The surname De minaur: heraldry, coat of arms and coat of arms
If your surname is De minaur, surely on more than one occasion you have wondered about the heraldry of the surname De minaur. Likewise, you might be interested if the surname De minaur belongs to a relative of yours or someone very important to you. The heraldry of surnames is a fascinating world that still attracts a lot of attention today, and that is why more and more people are asking about the heraldry of the De minaur surname.
The heraldry of De minaur, a complicated topic
Sometimes it can be very confusing to try to explain how the heraldry of surnames works, however, we are going to try to explain the heraldry of the surname De minaur in the simplest possible way.
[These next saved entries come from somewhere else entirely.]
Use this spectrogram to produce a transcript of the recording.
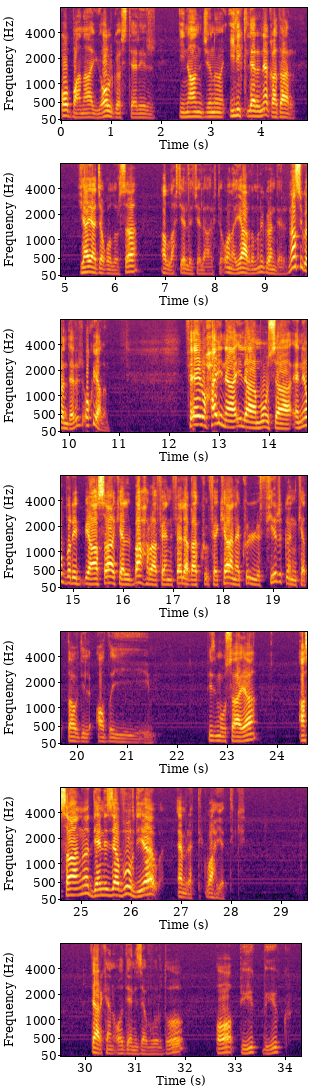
O bana yol gösterir. İnancını iliklerine kadar yayacak olursa Allah Celle Celaluhu ona yardımını gönderir. Nasıl gönderir? Okuyalım. فَاَوْحَيْنَا اِلَى مُوسَى اَنْ يَضْرِبْ بِعَصَاكَ الْبَحْرَ فَانْفَلَقَ فَكَانَ كُلُّ فِرْقٍ كَالطَّوْدِ الْعَظِيمِ Biz Musa'ya asanı denize vur diye emrettik, vahyettik. Derken o denize vurdu. O büyük büyük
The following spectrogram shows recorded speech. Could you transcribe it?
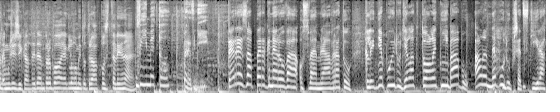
To nemůžeš říkat lidem, pro boha, jak dlouho mi to trvá v posteli, ne? Víme to první. Tereza Pergnerová o svém návratu. Klidně půjdu dělat toaletní bábu, ale nebudu předstírat.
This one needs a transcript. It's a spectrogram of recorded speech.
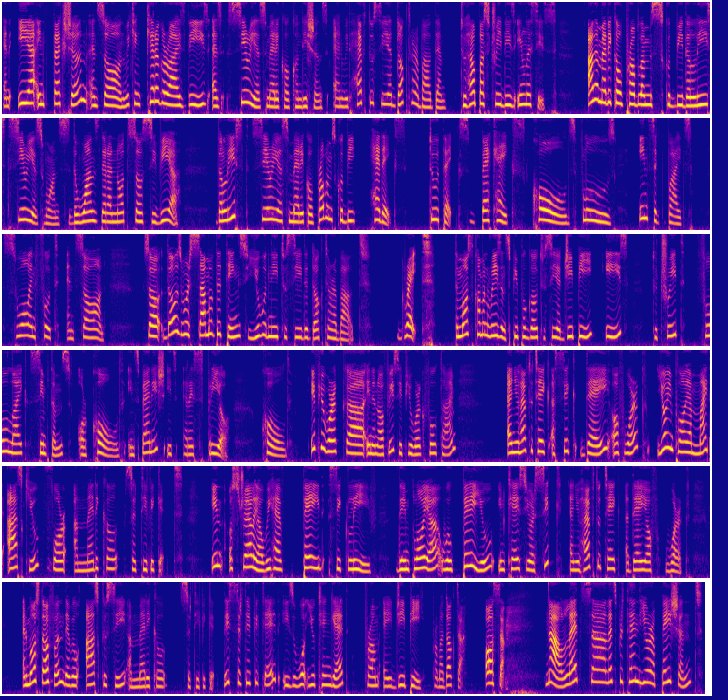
an ear infection, and so on. We can categorize these as serious medical conditions, and we'd have to see a doctor about them to help us treat these illnesses. Other medical problems could be the least serious ones, the ones that are not so severe. The least serious medical problems could be headaches, toothaches, backaches, colds, flus, insect bites, swollen foot, and so on. So, those were some of the things you would need to see the doctor about. Great! The most common reasons people go to see a GP is to treat flu like symptoms or cold. In Spanish, it's resfrío, cold. If you work uh, in an office, if you work full time, and you have to take a sick day off work, your employer might ask you for a medical certificate. In Australia, we have paid sick leave. The employer will pay you in case you're sick and you have to take a day off work. And most often, they will ask to see a medical certificate. This certificate is what you can get from a GP, from a doctor. Awesome. Now let's uh, let's pretend you're a patient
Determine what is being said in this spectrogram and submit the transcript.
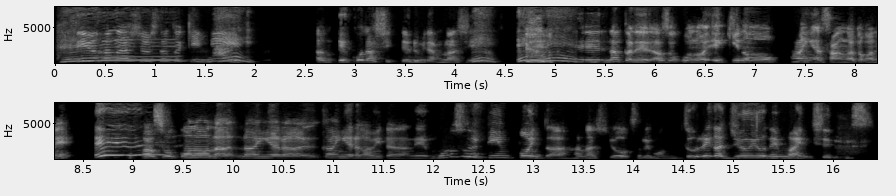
ていう話をしたときに、はい。あの、エコダ知ってるみたいな話にえなっえ、えて、え、ええ。で、なんかね、あそこの駅のパン屋さんがとかね、あそこのななんやらかんやらがみたいなね、ものすごいピンポイントな話を、それも、それが14年前にしてるんです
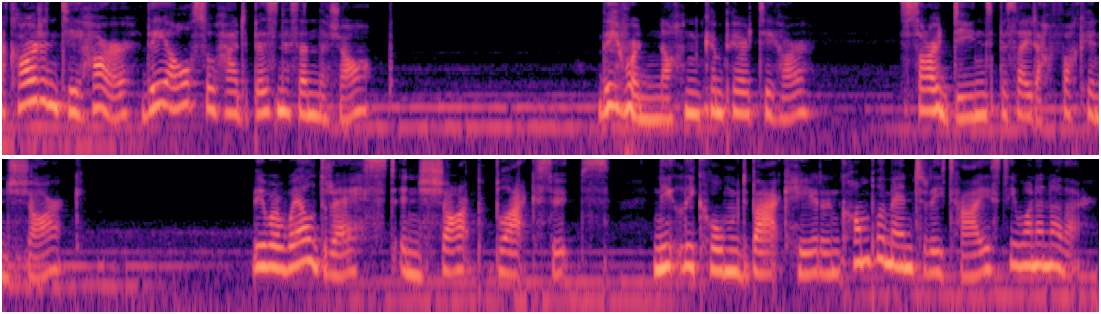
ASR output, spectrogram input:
According to her, they also had business in the shop. They were nothing compared to her. Sardines beside a fucking shark. They were well dressed in sharp black suits, neatly combed back hair, and complementary ties to one another.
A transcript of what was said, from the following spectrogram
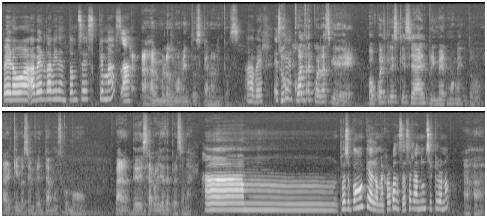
Pero, a ver, David, entonces, ¿qué más? Ah. Ajá, los momentos canónicos. A ver, es ¿Tú cuál recuerdas que, o cuál crees que sea el primer momento al que nos enfrentamos como para, de desarrollo de personaje? pues supongo que a lo mejor cuando estás cerrando un ciclo, ¿no? Ajá.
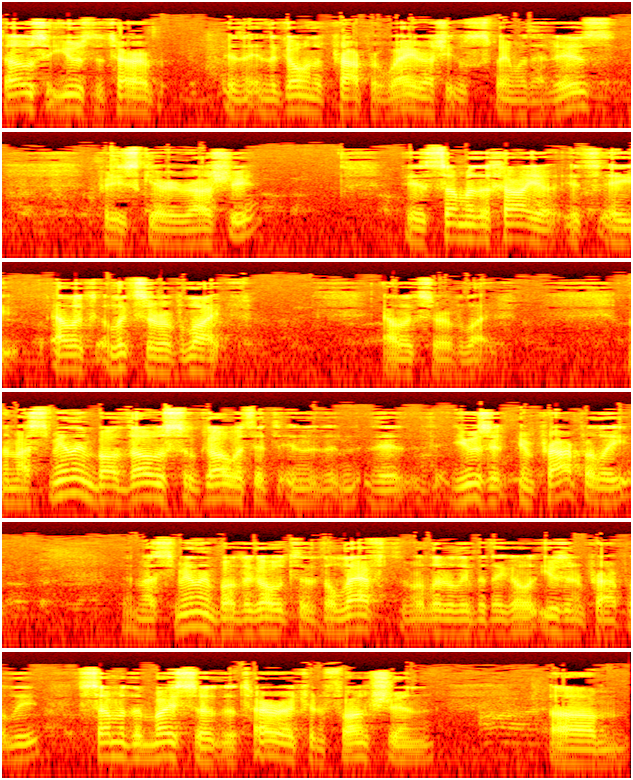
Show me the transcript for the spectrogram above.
Those who use the Torah in the, in the go in the proper way, Rashi will explain what that is. Pretty scary Rashi is some of the chaya. It's a elixir of life. Elixir of life. The masmilim bo those who go with it, in the, the, the, use it improperly. The masmilim bo they go to the left, literally, but they go use it improperly. Some of the moisa, the Torah can function. Um,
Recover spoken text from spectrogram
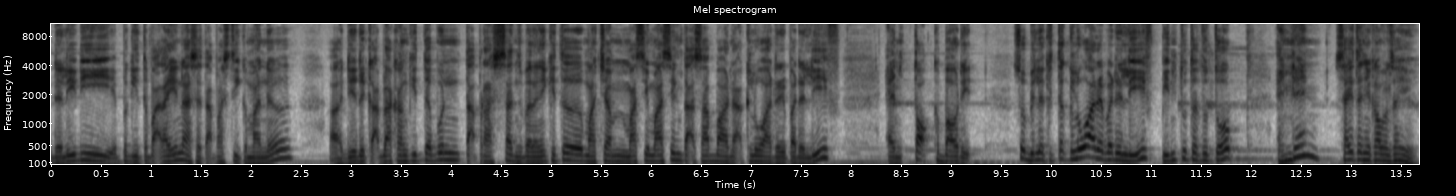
the lady pergi tempat lain lah, saya tak pasti ke mana. Uh, dia dekat belakang kita pun tak perasan sebenarnya kita macam masing-masing tak sabar nak keluar daripada lift and talk about it. So bila kita keluar daripada lift, pintu tertutup and then saya tanya kawan saya,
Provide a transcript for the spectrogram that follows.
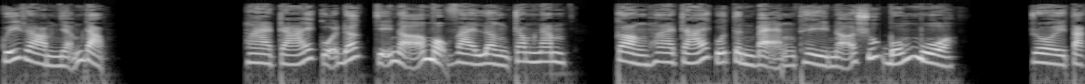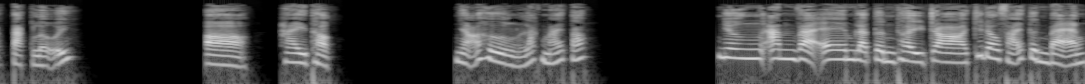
Quý ròm nhẫm đọc. Hoa trái của đất chỉ nở một vài lần trong năm, còn hoa trái của tình bạn thì nở suốt bốn mùa. Rồi tặc tặc lưỡi. Ờ, hay thật. Nhỏ Hường lắc mái tóc. Nhưng anh và em là tình thầy trò chứ đâu phải tình bạn.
We recommend that to better understand everything we are going to tell you about the heraldry of the surname De minaur, if you are totally unaware of how the coats of arms and heraldry came about, go to our main page and read the general explanation we give you there, that way you can better appreciate everything we have compiled about the heraldry of the surname De minaur for you.
Coat of arms, coat of arms and heraldry of De minaur
Similarly, and to make things easier, since we understand that most of the people looking for information about the De minaur surname heraldry are especially interested in the coat of arms of the De minaur surname, its composition, the meaning of its elements and if there are several coats of arms for the De minaur surname, as well as everything that may have to do with the coat of arms of the De minaur surname; we have taken the liberty of being flexible and using the words heraldry and coat of arms interchangeably when referring to the coat of arms of De minaur.
Contributions to the heraldry of the surname De minaur
We hope that the flexibility on the coat of arms of the De minaur surname will not be taken as a lack of seriousness on our part, since we are constantly investigating to be able to offer the most rigorous information possible on the De minaur coats of arms. However, if you have more information about the De minaur heraldry, or you notice an error that needs to be corrected, please let us know so that we can have the biggest and best information on the net about the De minaur coat of arms, explained in a simple and easy way.
- ANGRELURA - 1. Name that receives, according to some authors, to La Filiera and other pieces in a snorted, Anglelada. (V. Filiera).
- Badly cut - 1. Indicates the sleeves of a dress when they are not represented complete. Very old figure of European armor.
- blood - 1. Red color. Erroneously used by some ancient authors when describing gules. (V. Gules).
- Canary - 1. Ave. is normally represented with gold, chopped or shown with the colors and enamels that are natural.
- chopped up - 1. It applies to any heraldry piece divided into two equal halves of different color. 2. Shield that is divided into two halves equal by a horizontal line. 3. Also said of animals members, when they are cut cleanly.
- Cup - 1. Similar to the chalice, cover can be represented. Formerly symbolized the richombrie and the greatness of the kingdom.
- Floors - 1. They are included in plants and variants: acanto, celery, lucena, thistle ivy, jasmine, parsley, rosef Manzano, moral, orange, walnut, olive, palm tree,
- Focused - 1. It is said of several crowns slammed to one piece or another elongated figure. 2. When the crowns and rings form a band, Palo girdle and united between them.
- House - 1. It is usually painted with the door, accompanied by two windows. It symbolizes hospitality and security.
- LORADO - 1. It is said of the fish whose fins are of different enamel. (V. Excued-do).
- manor - 1. Territory subject to the domain of the Lord or the lady and equal to the administration of one of them.
- Of Heraudie - 1. It is the oldest heraldic treaty that is known, written in the Anglo-Normanda language by the years 1341 and 1345, according to M. de Riquer. Although there are some even older from the end of the thirteenth century, in the form of rolls. (See armorial
- Orders - 1. Term used to designate the number of pieces, equal belts repeating with alternateness between metal and color.
- Paper - 1. Union of several semicircles that cover the field of the shield forming a mesh, the bulk is equal to that of the fillet. These semicircles are placed in the girdle imitating the scales of a fish. Only the edge of the scales is the blocked that can be e
- Ringed - 1. Piece whose arms are finished off with rings especially La Cruz and the Sotuer. 2. The sepulchral that has the rings or ring of an enamel different from the color of slab. (V. Clechado, rough-A).
- Shaded - 1. Said of the pieces and figures that are not flat and mark a shadow. In some treaties it is indicated that furniture must paint plans, without shadows or reliefs.
- Spiral. - 1. whose figure is adorned with elements in a spiral form. Used in some Nordic armories, non -existent in Spain.
- wheel - 1. It is represented in a circular and radios. Symbolism: strength.